Listed records:
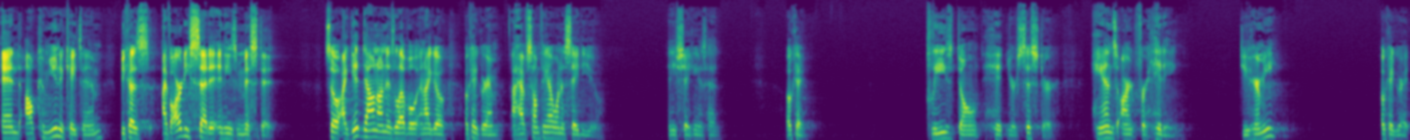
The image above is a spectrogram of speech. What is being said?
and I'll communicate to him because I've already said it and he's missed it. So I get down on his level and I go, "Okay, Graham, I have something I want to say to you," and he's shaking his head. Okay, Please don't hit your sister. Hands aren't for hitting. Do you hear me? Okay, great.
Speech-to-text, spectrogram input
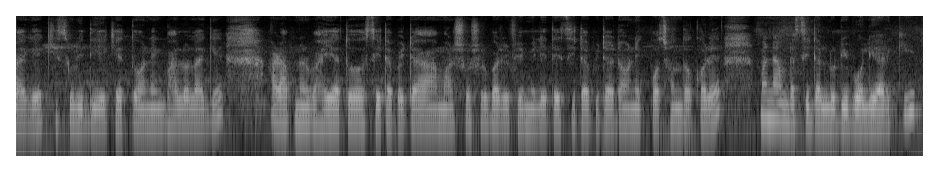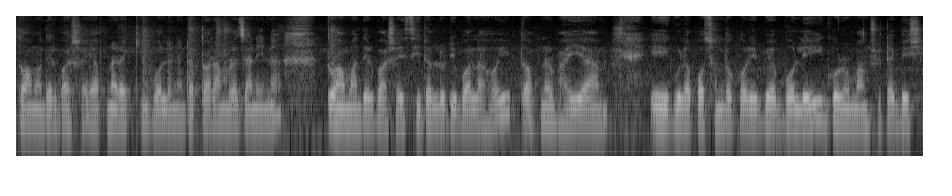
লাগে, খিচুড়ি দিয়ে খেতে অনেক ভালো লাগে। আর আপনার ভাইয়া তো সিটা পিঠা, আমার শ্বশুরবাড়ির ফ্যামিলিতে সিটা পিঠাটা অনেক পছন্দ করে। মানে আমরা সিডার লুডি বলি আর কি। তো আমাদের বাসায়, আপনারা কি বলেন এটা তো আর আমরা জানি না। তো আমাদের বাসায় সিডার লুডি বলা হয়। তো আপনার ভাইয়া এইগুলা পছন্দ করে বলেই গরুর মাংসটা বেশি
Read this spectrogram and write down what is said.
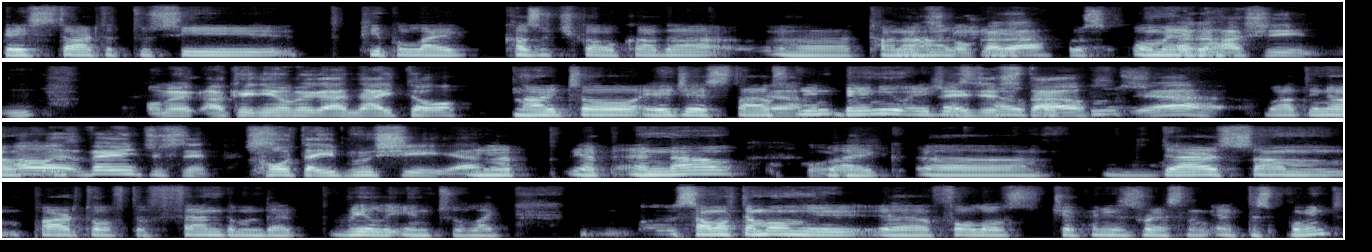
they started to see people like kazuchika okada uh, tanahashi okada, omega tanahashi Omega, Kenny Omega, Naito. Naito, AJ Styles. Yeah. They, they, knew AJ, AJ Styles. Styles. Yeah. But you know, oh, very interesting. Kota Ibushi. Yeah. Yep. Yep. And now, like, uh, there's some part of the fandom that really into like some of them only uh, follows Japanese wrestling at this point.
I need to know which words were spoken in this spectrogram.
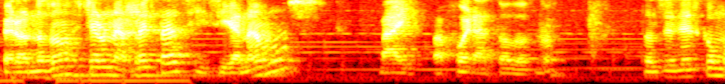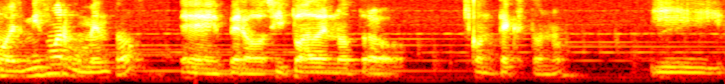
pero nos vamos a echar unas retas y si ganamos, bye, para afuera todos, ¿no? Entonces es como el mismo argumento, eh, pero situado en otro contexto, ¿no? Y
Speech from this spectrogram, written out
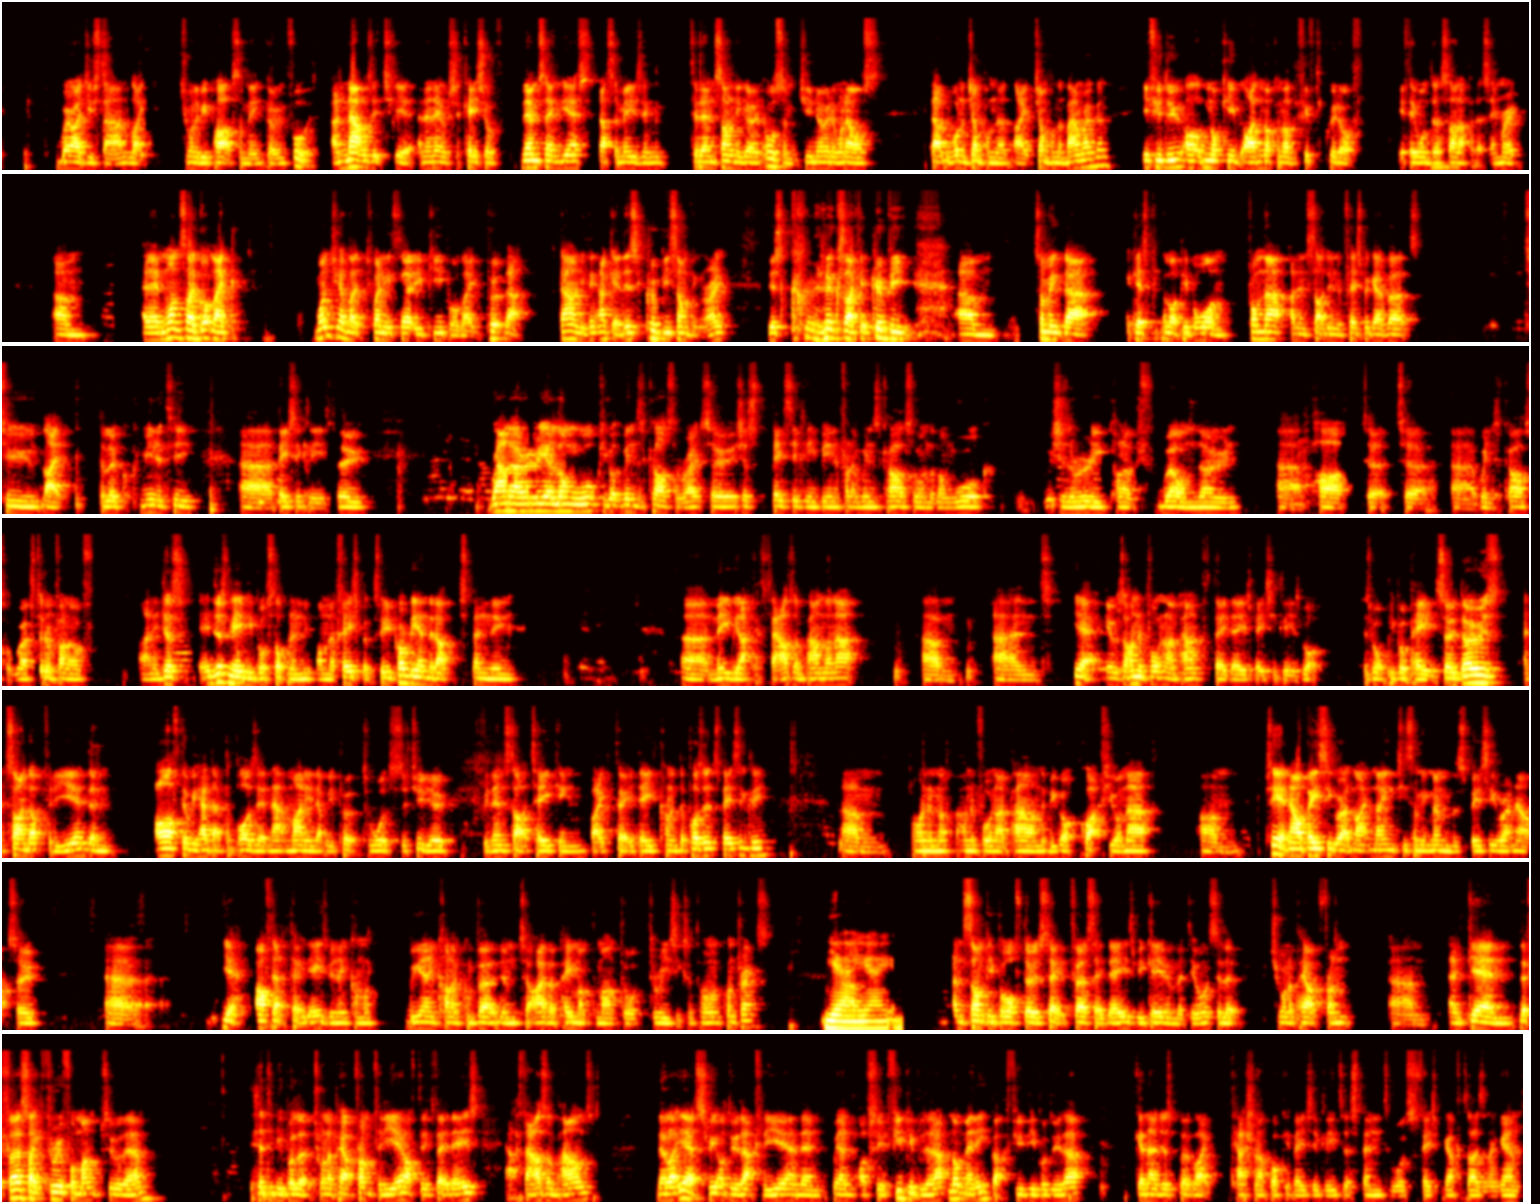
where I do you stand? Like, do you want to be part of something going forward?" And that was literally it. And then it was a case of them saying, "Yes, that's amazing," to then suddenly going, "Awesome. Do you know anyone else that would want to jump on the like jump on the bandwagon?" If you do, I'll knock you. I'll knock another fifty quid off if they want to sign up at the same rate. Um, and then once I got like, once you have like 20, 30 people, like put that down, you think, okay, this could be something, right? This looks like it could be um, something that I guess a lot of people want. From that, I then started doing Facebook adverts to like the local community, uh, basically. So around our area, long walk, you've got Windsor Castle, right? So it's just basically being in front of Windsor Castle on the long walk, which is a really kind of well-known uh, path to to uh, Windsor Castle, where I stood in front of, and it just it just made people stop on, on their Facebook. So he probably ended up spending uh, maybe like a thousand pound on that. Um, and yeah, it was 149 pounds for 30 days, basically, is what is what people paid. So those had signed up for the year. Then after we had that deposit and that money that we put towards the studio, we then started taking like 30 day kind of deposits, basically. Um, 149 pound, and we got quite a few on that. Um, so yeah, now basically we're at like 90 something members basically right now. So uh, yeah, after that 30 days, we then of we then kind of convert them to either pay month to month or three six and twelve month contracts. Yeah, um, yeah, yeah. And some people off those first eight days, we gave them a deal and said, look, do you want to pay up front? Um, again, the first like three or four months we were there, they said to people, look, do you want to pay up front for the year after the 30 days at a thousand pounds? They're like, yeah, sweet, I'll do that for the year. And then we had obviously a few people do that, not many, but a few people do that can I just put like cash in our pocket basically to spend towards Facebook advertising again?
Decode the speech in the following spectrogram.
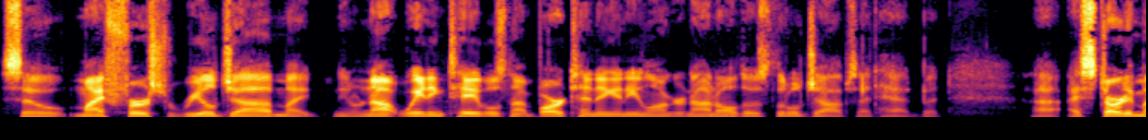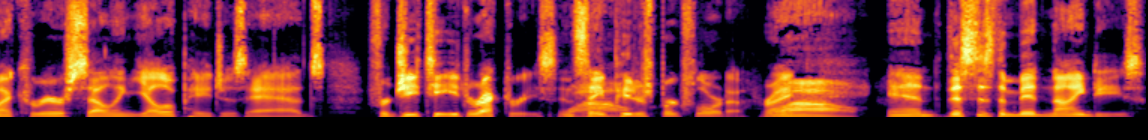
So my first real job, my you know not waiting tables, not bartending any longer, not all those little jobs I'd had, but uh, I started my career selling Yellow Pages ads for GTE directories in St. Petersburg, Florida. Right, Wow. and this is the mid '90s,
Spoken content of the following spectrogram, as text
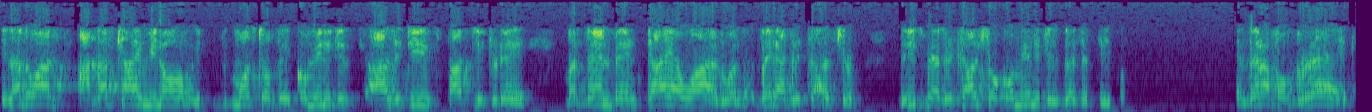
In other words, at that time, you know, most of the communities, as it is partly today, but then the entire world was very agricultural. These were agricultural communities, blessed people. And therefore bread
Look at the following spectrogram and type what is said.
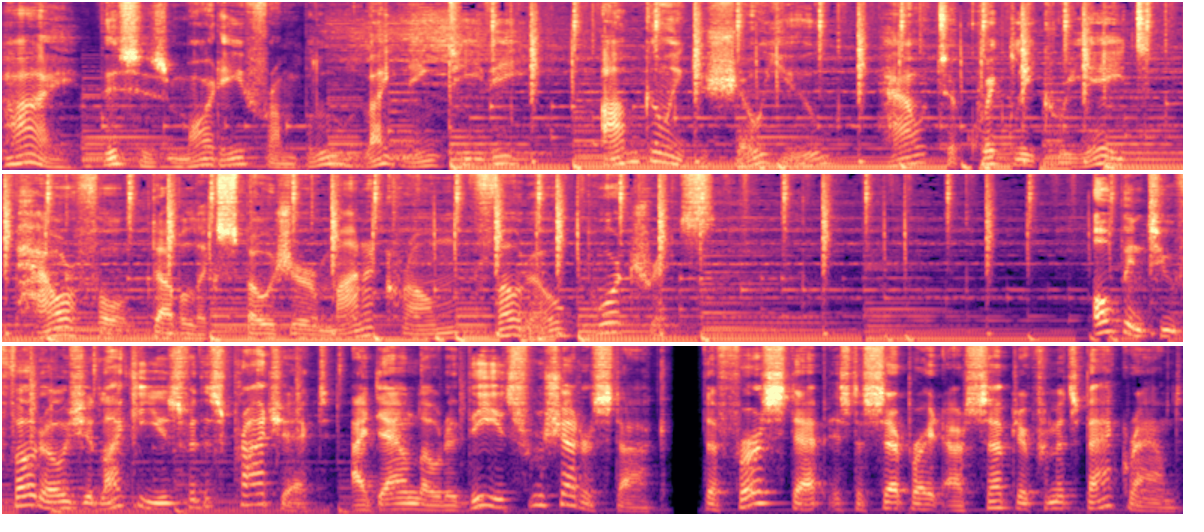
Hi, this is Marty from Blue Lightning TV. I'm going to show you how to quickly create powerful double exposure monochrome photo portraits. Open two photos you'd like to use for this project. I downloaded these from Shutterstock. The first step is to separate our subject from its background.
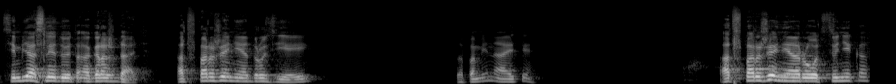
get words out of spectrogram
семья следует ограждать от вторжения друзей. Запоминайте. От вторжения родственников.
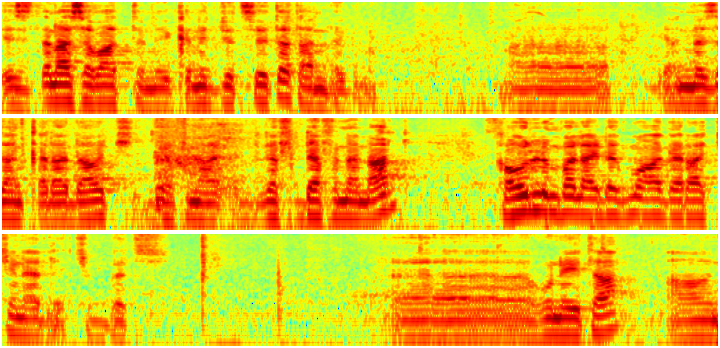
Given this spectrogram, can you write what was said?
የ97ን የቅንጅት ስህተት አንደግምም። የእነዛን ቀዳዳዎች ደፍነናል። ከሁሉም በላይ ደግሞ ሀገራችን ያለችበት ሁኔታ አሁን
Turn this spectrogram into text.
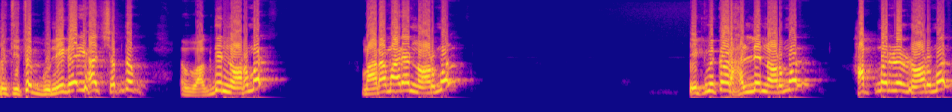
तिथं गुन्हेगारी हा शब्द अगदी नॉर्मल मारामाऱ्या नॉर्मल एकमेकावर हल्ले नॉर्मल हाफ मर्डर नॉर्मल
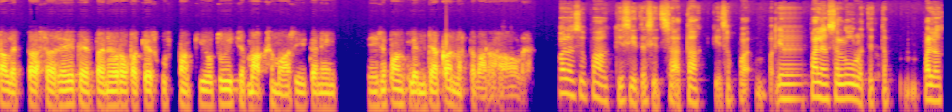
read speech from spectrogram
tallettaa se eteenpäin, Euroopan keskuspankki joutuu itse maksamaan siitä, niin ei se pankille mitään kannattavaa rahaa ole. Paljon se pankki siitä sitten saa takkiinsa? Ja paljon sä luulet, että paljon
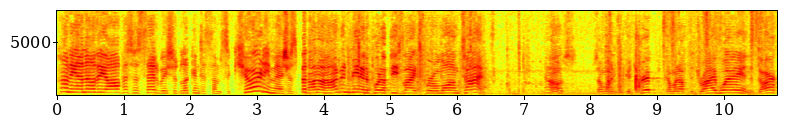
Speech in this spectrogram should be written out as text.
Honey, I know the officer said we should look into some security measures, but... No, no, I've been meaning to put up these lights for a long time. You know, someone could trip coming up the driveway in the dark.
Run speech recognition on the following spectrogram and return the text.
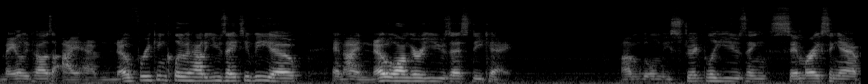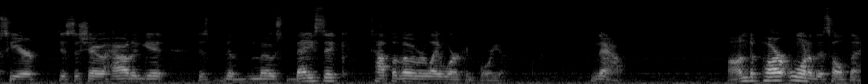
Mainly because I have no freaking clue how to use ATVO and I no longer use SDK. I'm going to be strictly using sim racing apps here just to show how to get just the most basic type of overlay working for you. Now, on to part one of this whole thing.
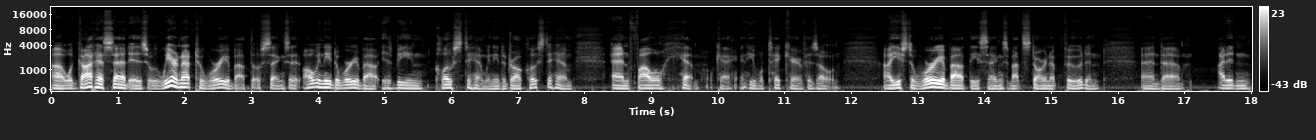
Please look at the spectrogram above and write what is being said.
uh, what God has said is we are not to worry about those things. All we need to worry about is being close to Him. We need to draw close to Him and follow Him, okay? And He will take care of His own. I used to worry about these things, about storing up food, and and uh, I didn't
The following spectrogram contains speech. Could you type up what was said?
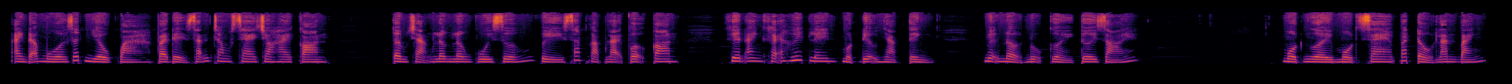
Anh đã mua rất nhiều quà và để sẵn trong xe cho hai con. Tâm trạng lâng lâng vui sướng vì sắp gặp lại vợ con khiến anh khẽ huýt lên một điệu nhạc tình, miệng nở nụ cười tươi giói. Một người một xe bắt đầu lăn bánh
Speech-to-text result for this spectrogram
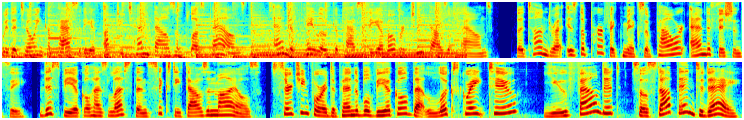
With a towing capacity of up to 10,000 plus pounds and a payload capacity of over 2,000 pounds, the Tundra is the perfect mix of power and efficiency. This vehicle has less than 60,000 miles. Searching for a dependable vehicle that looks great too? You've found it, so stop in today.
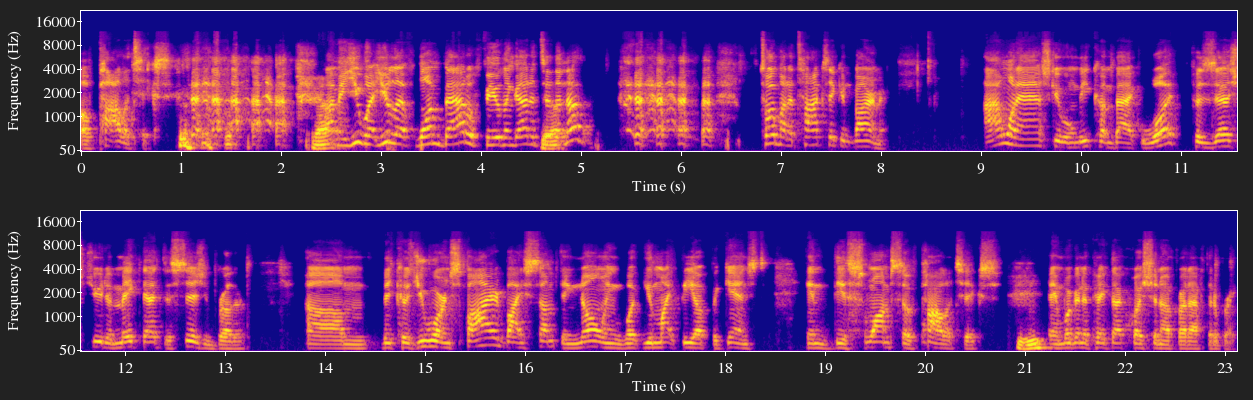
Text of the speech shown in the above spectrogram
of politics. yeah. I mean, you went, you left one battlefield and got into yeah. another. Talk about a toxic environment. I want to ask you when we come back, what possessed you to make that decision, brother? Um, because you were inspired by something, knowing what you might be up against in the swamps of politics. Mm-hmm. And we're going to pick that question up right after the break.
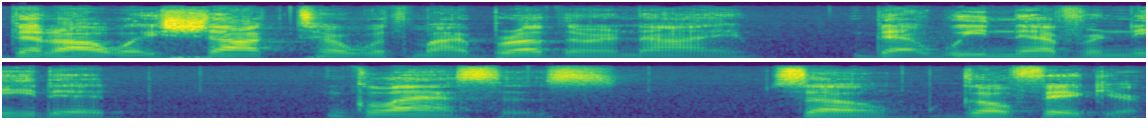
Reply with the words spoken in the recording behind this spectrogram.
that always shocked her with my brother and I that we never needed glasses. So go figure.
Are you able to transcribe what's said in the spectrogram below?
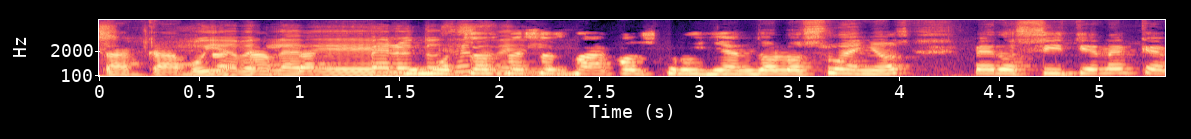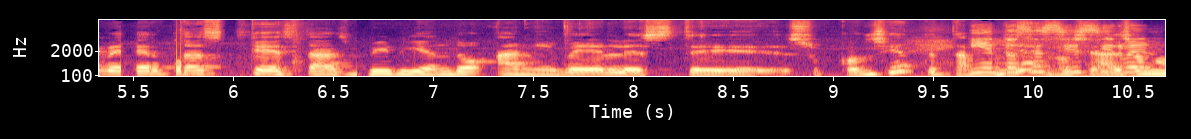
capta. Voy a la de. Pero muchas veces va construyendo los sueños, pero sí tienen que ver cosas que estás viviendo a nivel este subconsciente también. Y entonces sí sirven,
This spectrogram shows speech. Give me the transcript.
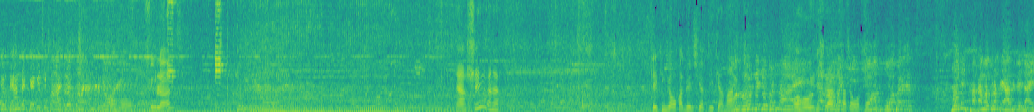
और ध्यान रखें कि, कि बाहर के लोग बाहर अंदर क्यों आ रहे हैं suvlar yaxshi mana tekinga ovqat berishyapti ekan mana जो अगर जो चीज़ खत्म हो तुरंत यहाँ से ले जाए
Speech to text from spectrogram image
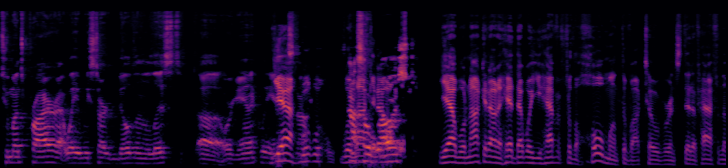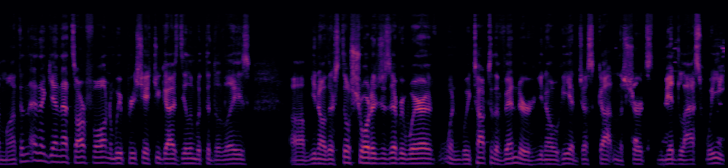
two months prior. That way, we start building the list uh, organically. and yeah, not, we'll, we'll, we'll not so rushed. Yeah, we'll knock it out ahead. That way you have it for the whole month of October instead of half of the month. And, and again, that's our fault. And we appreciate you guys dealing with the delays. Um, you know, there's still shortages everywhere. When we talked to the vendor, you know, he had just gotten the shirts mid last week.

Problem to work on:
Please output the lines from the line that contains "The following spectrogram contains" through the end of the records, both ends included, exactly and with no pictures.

Written solution:
The following spectrogram contains speech. Could you type up what was said?
Anh đã mua rất nhiều quà và để sẵn trong xe cho hai con. Tâm trạng lâng lâng vui sướng vì sắp gặp lại vợ con khiến anh khẽ huýt lên một điệu nhạc tình, miệng nở nụ cười tươi giói. Một người một xe bắt đầu lăn bánh
Speech-to-text result for this spectrogram
With a towing capacity of up to 10,000 plus pounds and a payload capacity of over 2,000 pounds, the Tundra is the perfect mix of power and efficiency. This vehicle has less than 60,000 miles. Searching for a dependable vehicle that looks great too? You've found it, so stop in today.
Text of the speech shown in the above spectrogram
of politics. yeah. I mean, you went, you left one battlefield and got into yeah. another. Talk about a toxic environment. I want to ask you when we come back, what possessed you to make that decision, brother? Um, because you were inspired by something, knowing what you might be up against in the swamps of politics. Mm-hmm. And we're going to pick that question up right after the break.
Reply with the words spoken in the recording behind this spectrogram.
that always shocked her with my brother and I that we never needed glasses. So go figure.
Are you able to transcribe what's said in the spectrogram below?
capta. Voy a la de. Pero muchas veces va construyendo los sueños, pero sí tienen que ver cosas que estás viviendo a nivel este subconsciente también. Y entonces sí sirven,
This spectrogram shows speech. Give me the transcript.
और ध्यान रखें कि, कि बाहर के लोग बाहर अंदर क्यों आ रहे हैं suvlar yaxshi mana tekinga ovqat berishyapti ekan mana जो अगर जो चीज़ खत्म हो तुरंत यहाँ से ले जाए
Speech to text from spectrogram image
two months prior. That way, we start building the list uh, organically. and yeah, not, we'll, we'll, we'll not so rushed. Yeah, we'll knock it out ahead. That way you have it for the whole month of October instead of half of the month. And, and again, that's our fault. And we appreciate you guys dealing with the delays. Um, you know, there's still shortages everywhere. When we talked to the vendor, you know, he had just gotten the shirts mid last week.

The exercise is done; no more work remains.